From the records below, set down exactly the lines starting with the line that contains "Task: transcribe the spectrogram below." and going on through the line that contains "Transcribe the words". Nothing else is wanted.

* [GIVEN INFORMATION]:
═══
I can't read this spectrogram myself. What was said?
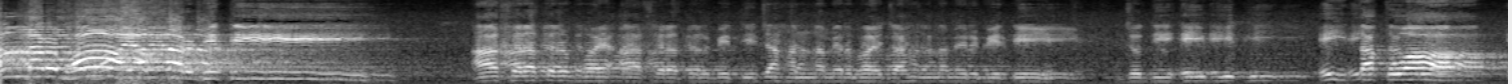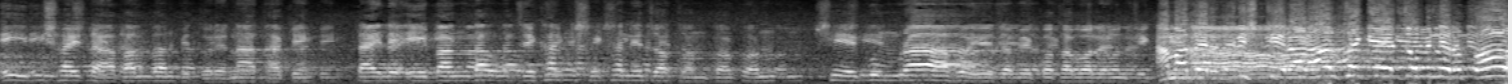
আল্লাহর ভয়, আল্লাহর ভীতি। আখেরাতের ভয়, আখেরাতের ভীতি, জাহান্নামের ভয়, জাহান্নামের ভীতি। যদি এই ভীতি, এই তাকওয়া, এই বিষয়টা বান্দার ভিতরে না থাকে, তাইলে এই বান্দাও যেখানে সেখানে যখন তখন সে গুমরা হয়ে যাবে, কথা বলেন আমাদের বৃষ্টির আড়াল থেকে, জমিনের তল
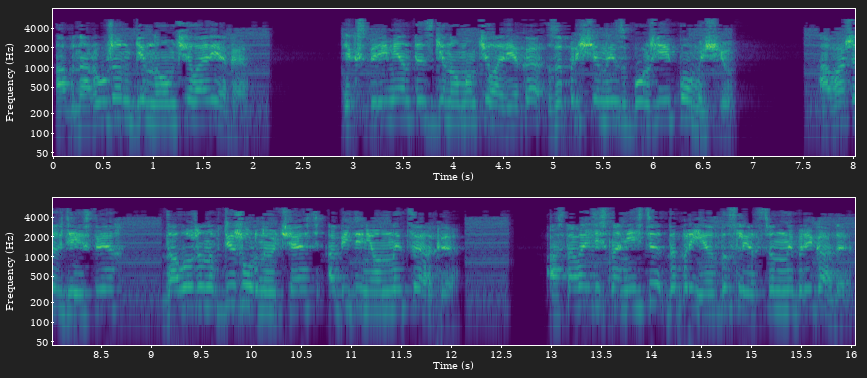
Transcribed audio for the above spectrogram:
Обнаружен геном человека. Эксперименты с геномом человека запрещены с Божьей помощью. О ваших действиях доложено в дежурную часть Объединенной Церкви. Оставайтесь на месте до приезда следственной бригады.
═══
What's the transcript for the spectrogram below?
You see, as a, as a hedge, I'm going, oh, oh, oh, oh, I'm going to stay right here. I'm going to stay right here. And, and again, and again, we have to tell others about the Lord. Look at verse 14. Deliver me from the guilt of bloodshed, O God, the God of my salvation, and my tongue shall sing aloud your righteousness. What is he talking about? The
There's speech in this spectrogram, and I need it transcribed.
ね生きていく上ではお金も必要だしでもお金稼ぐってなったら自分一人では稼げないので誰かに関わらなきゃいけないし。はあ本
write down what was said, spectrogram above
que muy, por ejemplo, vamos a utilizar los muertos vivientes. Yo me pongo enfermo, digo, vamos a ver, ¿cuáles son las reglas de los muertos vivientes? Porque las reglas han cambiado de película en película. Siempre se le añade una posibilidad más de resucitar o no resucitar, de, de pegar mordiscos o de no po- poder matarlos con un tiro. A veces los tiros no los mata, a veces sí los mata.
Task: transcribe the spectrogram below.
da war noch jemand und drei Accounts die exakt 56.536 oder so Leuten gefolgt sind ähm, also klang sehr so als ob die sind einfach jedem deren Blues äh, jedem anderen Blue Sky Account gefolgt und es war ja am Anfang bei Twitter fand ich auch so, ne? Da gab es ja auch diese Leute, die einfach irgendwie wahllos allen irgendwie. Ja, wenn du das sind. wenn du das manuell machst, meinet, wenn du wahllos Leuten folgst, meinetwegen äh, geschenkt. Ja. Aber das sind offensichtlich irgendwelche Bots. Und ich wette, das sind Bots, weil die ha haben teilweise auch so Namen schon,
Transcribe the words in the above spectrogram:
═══
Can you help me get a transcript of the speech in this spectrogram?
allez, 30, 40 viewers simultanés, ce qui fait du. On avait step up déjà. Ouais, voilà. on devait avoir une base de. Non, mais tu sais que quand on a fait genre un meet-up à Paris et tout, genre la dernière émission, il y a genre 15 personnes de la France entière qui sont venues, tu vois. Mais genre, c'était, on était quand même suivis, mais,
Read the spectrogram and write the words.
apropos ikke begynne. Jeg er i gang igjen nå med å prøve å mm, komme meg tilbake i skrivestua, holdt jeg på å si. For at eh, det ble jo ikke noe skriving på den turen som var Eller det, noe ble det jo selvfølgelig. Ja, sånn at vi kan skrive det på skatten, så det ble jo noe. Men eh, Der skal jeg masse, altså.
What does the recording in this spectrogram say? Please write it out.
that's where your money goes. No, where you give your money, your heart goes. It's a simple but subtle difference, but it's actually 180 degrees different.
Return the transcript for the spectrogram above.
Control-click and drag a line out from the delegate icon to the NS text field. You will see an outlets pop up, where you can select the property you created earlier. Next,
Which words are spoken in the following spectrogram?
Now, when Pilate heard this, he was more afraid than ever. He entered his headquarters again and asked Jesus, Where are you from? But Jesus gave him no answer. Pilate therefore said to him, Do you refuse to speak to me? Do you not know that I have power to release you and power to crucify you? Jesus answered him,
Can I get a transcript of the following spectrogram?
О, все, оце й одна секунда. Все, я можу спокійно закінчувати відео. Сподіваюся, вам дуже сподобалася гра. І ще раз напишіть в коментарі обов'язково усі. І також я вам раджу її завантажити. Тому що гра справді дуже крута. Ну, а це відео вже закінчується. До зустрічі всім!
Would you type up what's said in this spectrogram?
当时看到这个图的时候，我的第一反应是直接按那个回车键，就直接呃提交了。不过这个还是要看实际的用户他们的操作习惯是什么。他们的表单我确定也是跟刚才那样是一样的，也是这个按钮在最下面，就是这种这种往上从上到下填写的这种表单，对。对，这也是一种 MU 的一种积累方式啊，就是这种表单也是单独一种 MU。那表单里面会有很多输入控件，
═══
* [EXPECTED OUTPUT]:
Task: transcribe the spectrogram below.
da war noch jemand und drei Accounts die exakt 56.536 oder so Leuten gefolgt sind ähm, also klang sehr so als ob die sind einfach jedem deren Blues äh, jedem anderen Blue Sky Account gefolgt und es war ja am Anfang bei Twitter fand ich auch so, ne? Da gab es ja auch diese Leute, die einfach irgendwie wahllos allen irgendwie. Ja, wenn du das sind. wenn du das manuell machst, meinet, wenn du wahllos Leuten folgst, meinetwegen äh, geschenkt. Ja. Aber das sind offensichtlich irgendwelche Bots. Und ich wette, das sind Bots, weil die ha haben teilweise auch so Namen schon,
Transcribe the words in the above spectrogram:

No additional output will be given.